To keep both pupils and staff safe, schools are having to spend money on ensuring they are COVID-secure – but how is the government supporting schools with these additional costs?
Government guidance says schools in England should implement a number of hygiene and safety measures to help stop the spread of COVID-19. These range from staggered class times to the deep-cleaning of buildings and access to hand sanitiser, but all of these additional measures come at a price.
A survey by the National Association of Head Teachers found that many schools have already incurred costs in the period to September, including:
- Two-thirds of schools had paid additional staff costs for cleaning.
- Half of schools were purchasing or renting hand-washing stations.
- Almost all had purchased additional cleaning supplies.
- Around 85% had purchased signage, tape or barriers.
These costs came to an average of £9,990 per school, based on the 1,821 responses received. However, schools also estimate a £16,000 loss of income from sources such as renting rooms or after-school clubs. On top of this, research from the National Foundation for Educational Research (NFER) estimates that the longer-term costs for this academic year could end up being far higher. So, how is the government planning to support schools with all these extra costs?

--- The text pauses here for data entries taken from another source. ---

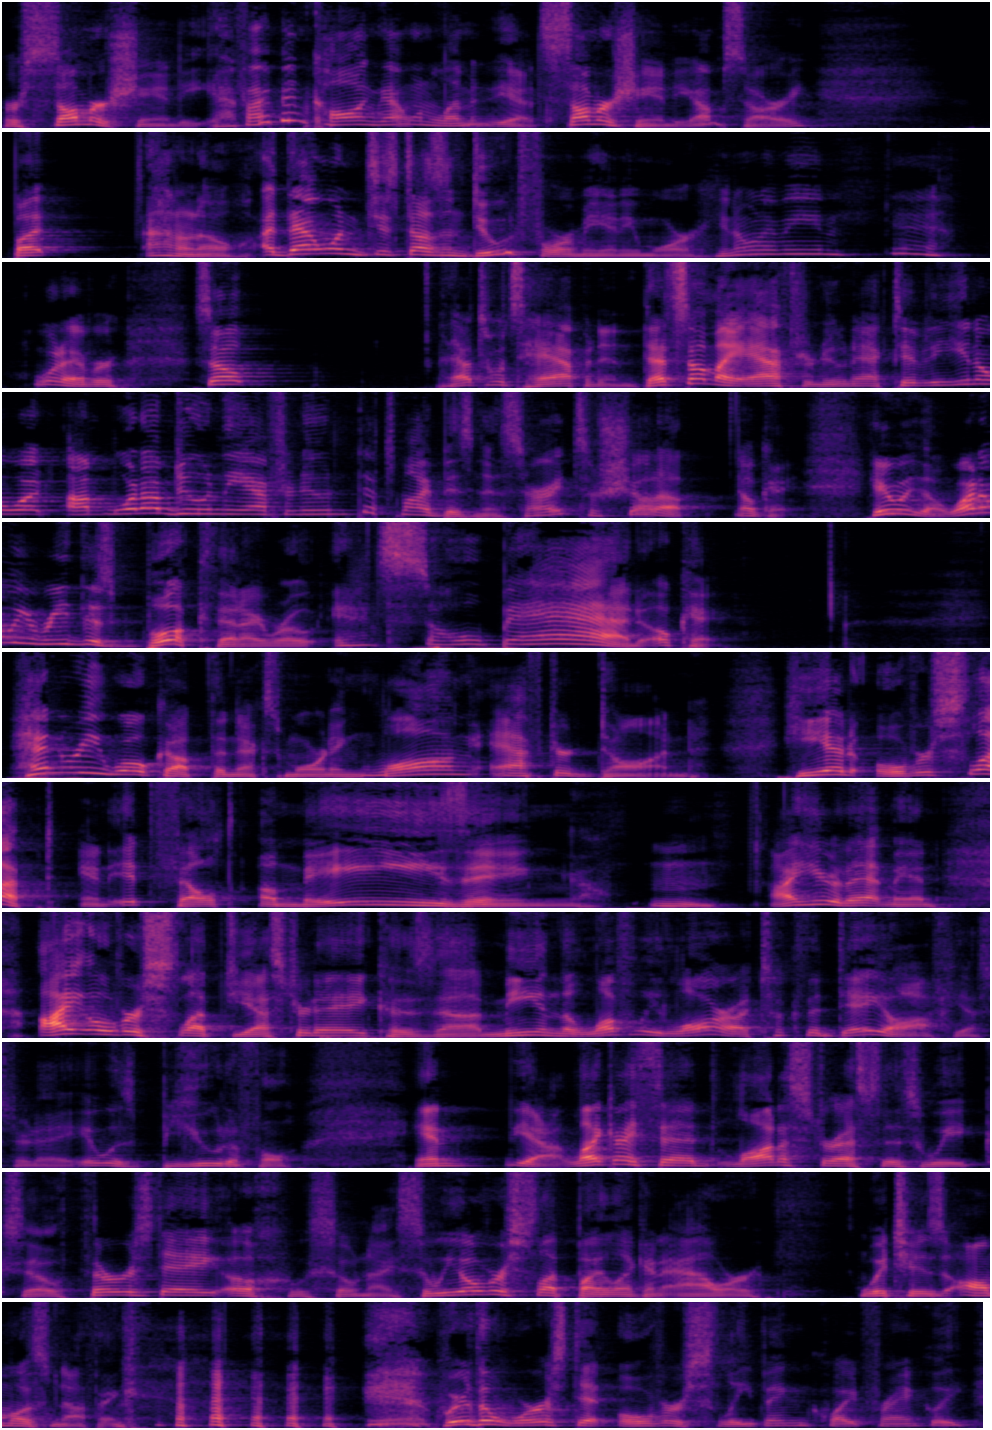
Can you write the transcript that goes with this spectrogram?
or summer shandy have i been calling that one lemon yeah it's summer shandy i'm sorry but I don't know. Uh, that one just doesn't do it for me anymore. You know what I mean? Yeah, whatever. So that's what's happening. That's not my afternoon activity. You know what? Um, what I'm doing in the afternoon, that's my business. All right, so shut up. Okay, here we go. Why don't we read this book that I wrote? And it's so bad. Okay. Henry woke up the next morning long after dawn. He had overslept and it felt amazing. Mm. I hear that, man. I overslept yesterday because uh, me and the lovely Laura took the day off yesterday. It was beautiful. And yeah, like I said, a lot of stress this week. So Thursday, oh, was so nice. So we overslept by like an hour, which is almost nothing. We're the worst at oversleeping, quite frankly.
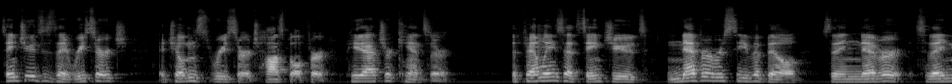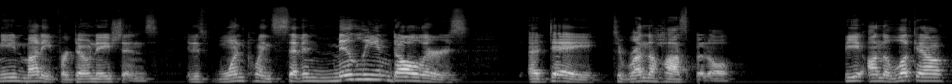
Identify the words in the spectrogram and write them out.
St. Jude's is a research, a children's research hospital for pediatric cancer. The families at St. Jude's never receive a bill, so they never so they need money for donations. It is 1.7 million dollars a day to run the hospital. Be on the lookout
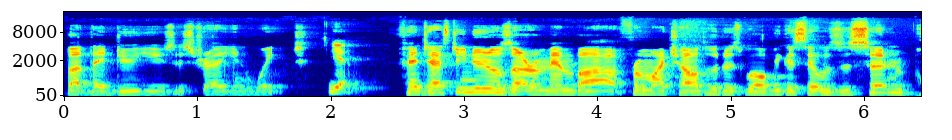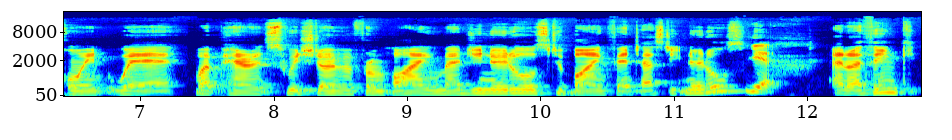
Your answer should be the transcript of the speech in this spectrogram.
but they do use Australian wheat. Yeah. Fantastic noodles I remember from my childhood as well because there was a certain point where my parents switched over from buying Maggi noodles to buying Fantastic noodles. Yeah. And I think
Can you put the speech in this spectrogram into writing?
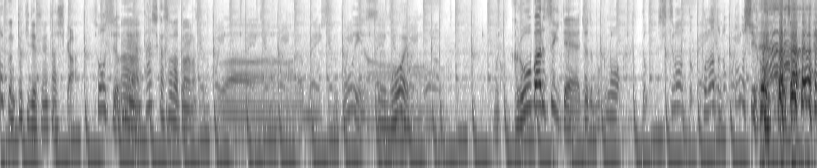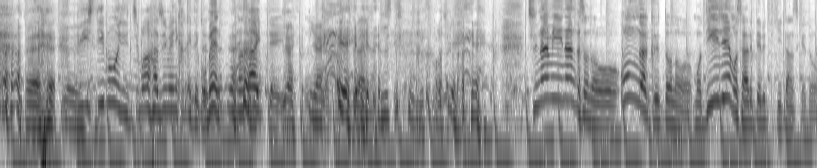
オークの時ですね確か、そうっすようんね、確かそうだと思います。うわーもうすごいなすごい。もうグローバルすぎてちょっと僕もど質問どこの後どどうしよう。えービースティーボーイズ一番初めにかけてごめんなさいっていやいやいや。思っいちなみになんかその音楽とのもう DJ もされてるって聞いたんですけど。で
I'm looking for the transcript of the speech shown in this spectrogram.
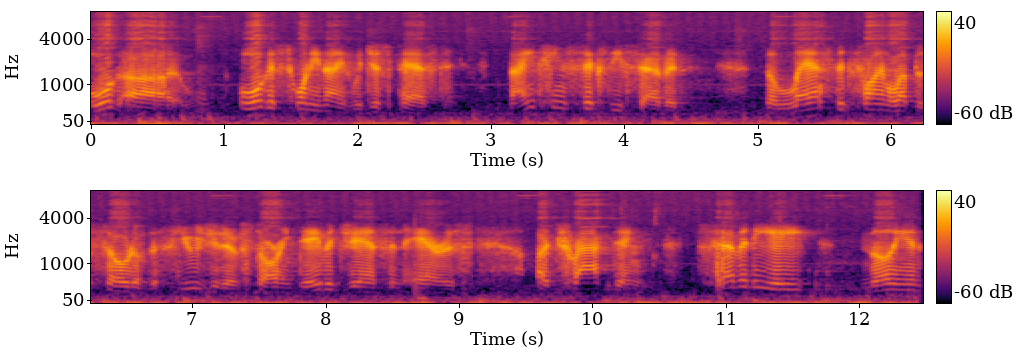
Aug- uh, August 29th, we just passed. 1967. The last and final episode of The Fugitive, starring David Janssen, airs, attracting 78 million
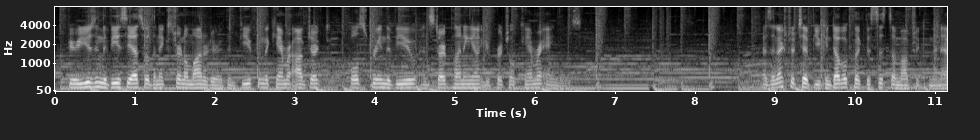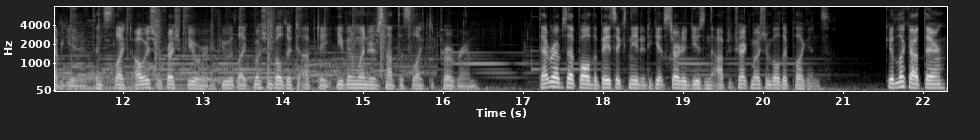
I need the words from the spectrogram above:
If you're using the VCS with an external monitor, then view from the camera object, full screen the view, and start planning out your virtual camera angles. As an extra tip, you can double click the system object in the navigator, then select Always Refresh Viewer if you would like Motion Builder to update even when it is not the selected program. That wraps up all the basics needed to get started using the OptiTrack Motion Builder plugins. Good luck out there!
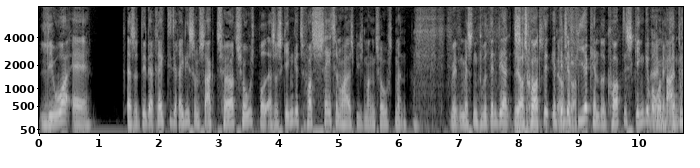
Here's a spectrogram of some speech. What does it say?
lever af Altså det der rigtig, det rigtig som sagt tørre toastbrød. Altså skinke, for satan, hvor har jeg spist mange toast, mand. Men med sådan, du ved, den der, er også godt. kogte, ja, Det er den der godt. firkantede kogte skinke, hvor Ja, man bare, kan- du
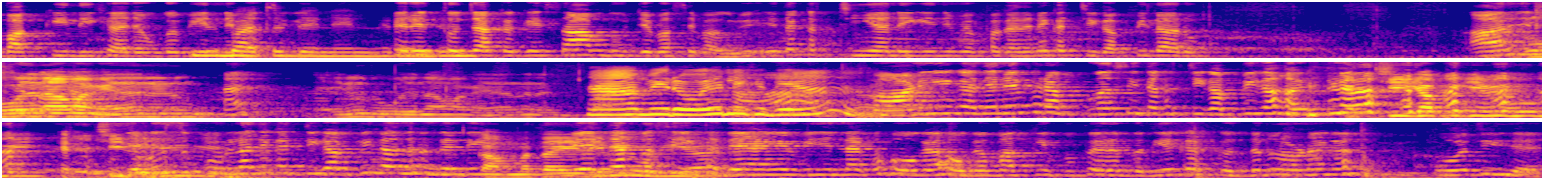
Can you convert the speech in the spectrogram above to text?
ਬਾਕੀ ਲਿਖਿਆ ਜਾਊਗਾ ਵੀ ਇੰਨੇ ਬਚ ਬਚਦੇ। ਗਏ ਨੇ, ਫਿਰ ਇੱਥੋਂ ਚੱਕ ਕੇ ਹਿਸਾਬ ਦੂਜੇ ਪਾਸੇ ਵਗ ਜੂ ਇਹ ਤਾਂ ਕੱਚੀਆਂ ਨੇਗੀ ਜਿਵੇਂ ਆਪਾਂ ਕਹਿੰਦੇ ਨੇ ਕੱਚੀ ਕਾਪੀ ਲਾ ਲਓ। ਆਹ ਰੋਜ਼ ਨਾਮਾ ਕਹਿੰਦੇ ਨੇ ਇਹਨੂੰ। ਹੈ? ਇਹਨੂੰ ਰੋਜ਼ ਨਾਮਾ ਕਹਿੰਦੇ ਨੇ। ਹਾਂ ਵੀ ਰੋਜ਼ ਲਿਖਦੇ ਆ। ਬਾਣੀ ਕਹਿੰਦੇ ਨੇ ਫਿਰ ਆਪ- ਅਸੀਂ ਤਾਂ ਕੱਚੀ ਕਾਪੀ ਕਹਾਂਗੇ। ਨਾ ਕੱਚੀ ਕਾਪੀ ਕਿਵੇਂ ਹੋਊਗੀ? ਕੱਚੀ ਜਿਹੜੇ ਸਕੂਲਾਂ 'ਚ ਕੱਚੀ ਕਾਪੀ ਲਾਉਂਦੇ ਹੁੰਦੇ ਸੀ ਕੰਮ ਤਾਂ ਇਹਦੀ ਵੀ ਇਹ ਤਾਂ ਵੀ ਆਪਾਂ ਉਹੀ ਆ। ਸਿੱਖਦੇ ਆਂਗੇ ਵੀ ਜਿੰਨਾ ਕੁ ਹੋ ਗਿਆ ਹੋ ਗਿਆ ਬਾਕੀ ਆਪਾਂ ਫਿਰ ਵਧੀਆ ਕਰਕੇ ਉਧਰ ਲਾਉਣਾਗਾ। ਉਹ ਚੀਜ਼ ਹੈ।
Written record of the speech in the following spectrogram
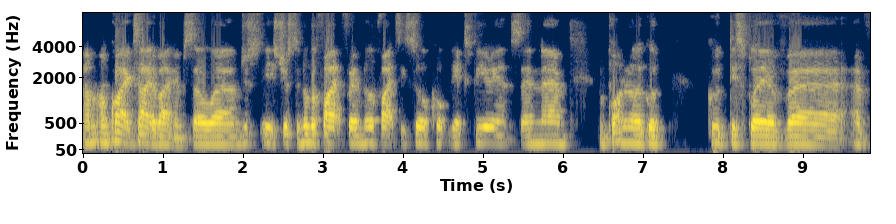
I'm I'm quite excited about him. So um, just it's just another fight for him, another fight to soak up the experience and um, and put on another good good display of, uh, of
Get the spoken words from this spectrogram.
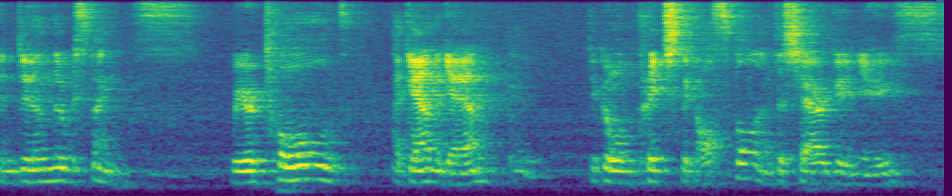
in doing those things? We are told again and again to go and preach the gospel and to share good news.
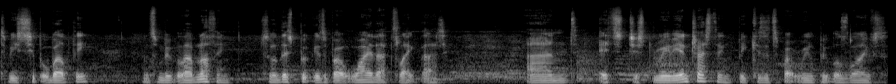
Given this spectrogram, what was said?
to be super wealthy and some people have nothing. So this book is about why that's like that. And it's just really interesting because it's about real people's lives.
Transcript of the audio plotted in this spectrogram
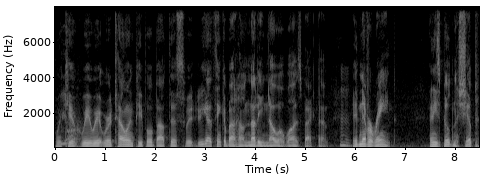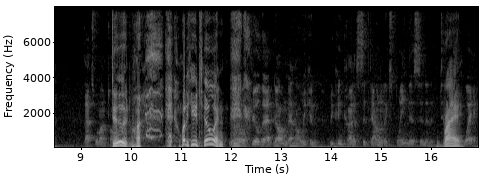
We, We keep, are. we we we're telling people about this. We, you got to think about how nutty Noah was back then. Hmm. It never rained, and he's building a ship. That's what I'm talking. Dude, what what are you doing? we don't feel that dumb now. We can we can kind of sit down and explain this in an intelligent Right. way.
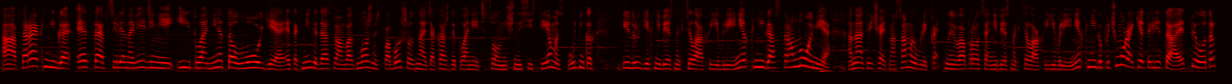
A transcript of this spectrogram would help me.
А вторая книга – это «Вселеноведение и планетология». Эта книга даст вам возможность побольше узнать о каждой планете Солнечной системы, спутниках и других небесных телах и явлениях. Книга «Астрономия». Она отвечает на самые увлекательные вопросы о небесных телах и явлениях. Книга «Почему ракета летает?» Петр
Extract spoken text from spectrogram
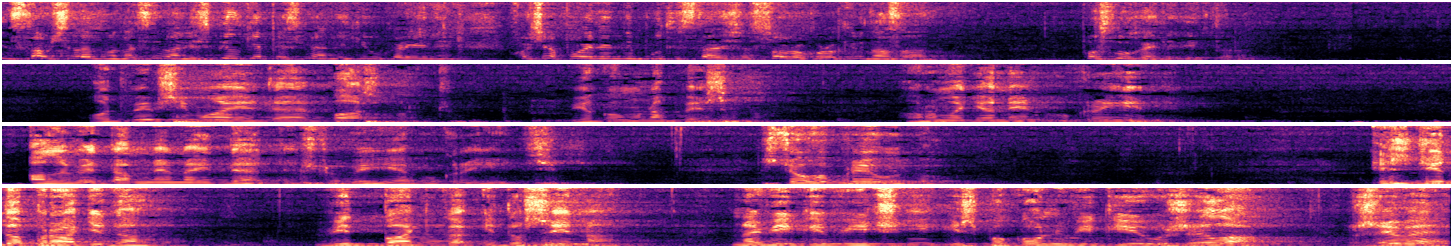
він став членом Національної спілки письменників України, хоча повинен не бути стати ще 40 років назад. Послухайте Віктора. От ви всі маєте паспорт, в якому написано громадянин України. Але ви там не знайдете, що ви є українці. З цього приводу із діда прадіда, від батька і до сина, на віки вічні і спокон віків жила, живе,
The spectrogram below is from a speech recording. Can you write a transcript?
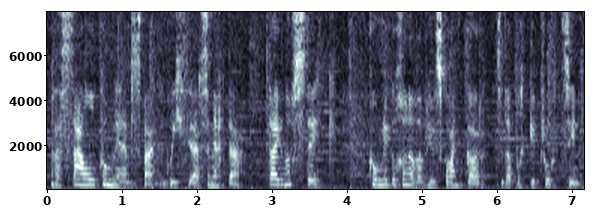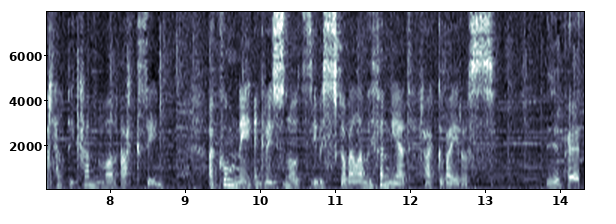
Mae yna sawl cwmni yn Emsbach yn gweithio ar syniadau. Diagnostic, cwmni gwchynnodd ym Mhrifysgol Angor sydd datblygu protein all helpu canfon a vaccine, a cwmni yn creu snwds i wisgo fel amddiffyniad rhag y feirws. Un peth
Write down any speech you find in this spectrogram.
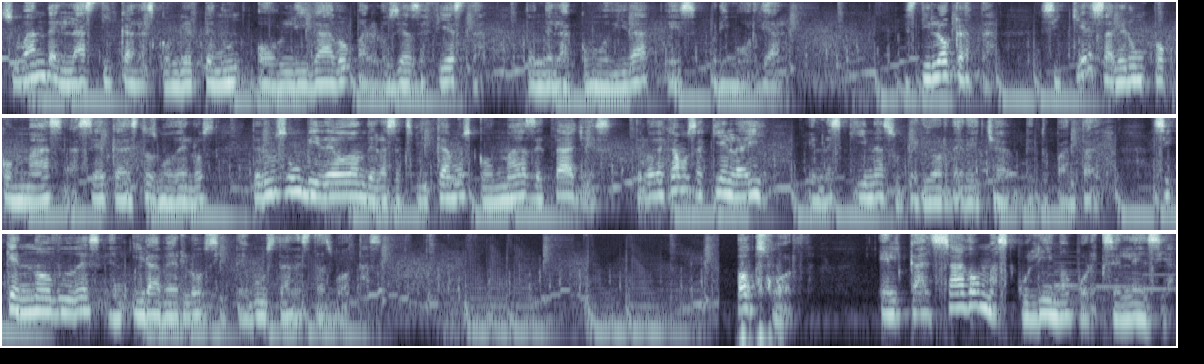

The government has stated that schools will continue to receive their core funding allocations – as determined by the local authority for maintained schools, and through the general annual grant (GAG) for academies – for the 2020 – 21 financial year (April 2020 to March 2021 for maintained schools and through to August 2021 for academies and non-maintained special schools). This will happen regardless of any periods of partial or complete closure, and will ensure schools can continue to pay staff, and meet other regular financial commitments, as we move through these extraordinary times.
Local authorities will also continue to receive their high needs budgets and should continue to pay top-up, and other high needs, funding to schools. This will ensure that the employment and payment of staff supporting pupils with special educational needs and disabilities (SEND) can continue.
Similarly, where schools pay top-up, or other funding, for pupils attending alternative provision (AP), or pay for other SEND or AP services, the government expects these payments to continue so that teachers and other staff can be paid in accordance with their existing employment contracts.
Any additional funding is not intended to cover any additional costs relating to changes in SEND provision organised by local authorities for individual children and young people with education, health and care plans.
There will be instances where schools face additional costs as a result of the COVID-19 outbreak and will not be able to cover these from their existing resources. In these instances, schools can get funding for additional costs; the eligible items are those which the government judges necessary to allow schools to provide appropriate support to those children attending school during a period of partial closure. Funding is available to schools that are unable to meet such additional costs from their existing resources, or which they could only meet by drawing down reserves and undermining their long-term financial sustainability.
Schools are not eligible to make a claim against this fund if they expect to add to their existing historic surpluses in their current financial year (September 2019 to August 2020 for academies and April 2020 to March 2021 for maintained schools). This means schools cannot claim if they began their current financial year with an accumulated historic surplus and expect to increase that surplus this year and so finish the year with a higher level of reserves than they started with.
Schools are eligible for reimbursement where the additional costs associated with COVID-19 would:
- result in a school having to use historic surpluses;
- increase the size of a historic deficit;
- prevent the planned repayment of a historic deficit.
The government are asking schools to make the necessary payments from their existing budgets and record these in line with local finance policies. See guidance on claiming exceptional costs associated with COVID-19 for instructions on how to submit a claim.
The government will make payments – direct to academies, or to local authorities to pass onto their schools – to reimburse schools for costs they apply for, up to the given funding limits . It is possible to claim for:
Increased premises related costs , including utilities and resources needed to keep the school open, such as hygiene services, associated with keeping schools open during the Easter and/or summer half term holidays for vulnerable children and the children of critical workers, over and above the costs that schools would have faced in other circumstances.
Support for free school meals for eligible children who are not attending school, where those costs are not covered by the national voucher scheme – this covers:
- costs to schools arising before the introduction of the national voucher scheme;
- costs where schools are providing free meals to children for whom the national voucher scheme is inappropriate – for example, because there are no participating supermarkets locally, or schools are providing meals directly. Schools can only claim through this fund for free school meals provided over Easter and summer half term holidays, where it was required because local supermarkets were not yet part of the national scheme.
Additional cleaning required due to confirmed, or suspected, COVID-19 cases, in line with COVID-19: cleaning of non-healthcare settings, over and above the cost of existing cleaning arrangements.
With budgets having to stretch more than ever, it is imperative that schools access the additional payments they are eligible for – a little much-needed support them in these challenging times.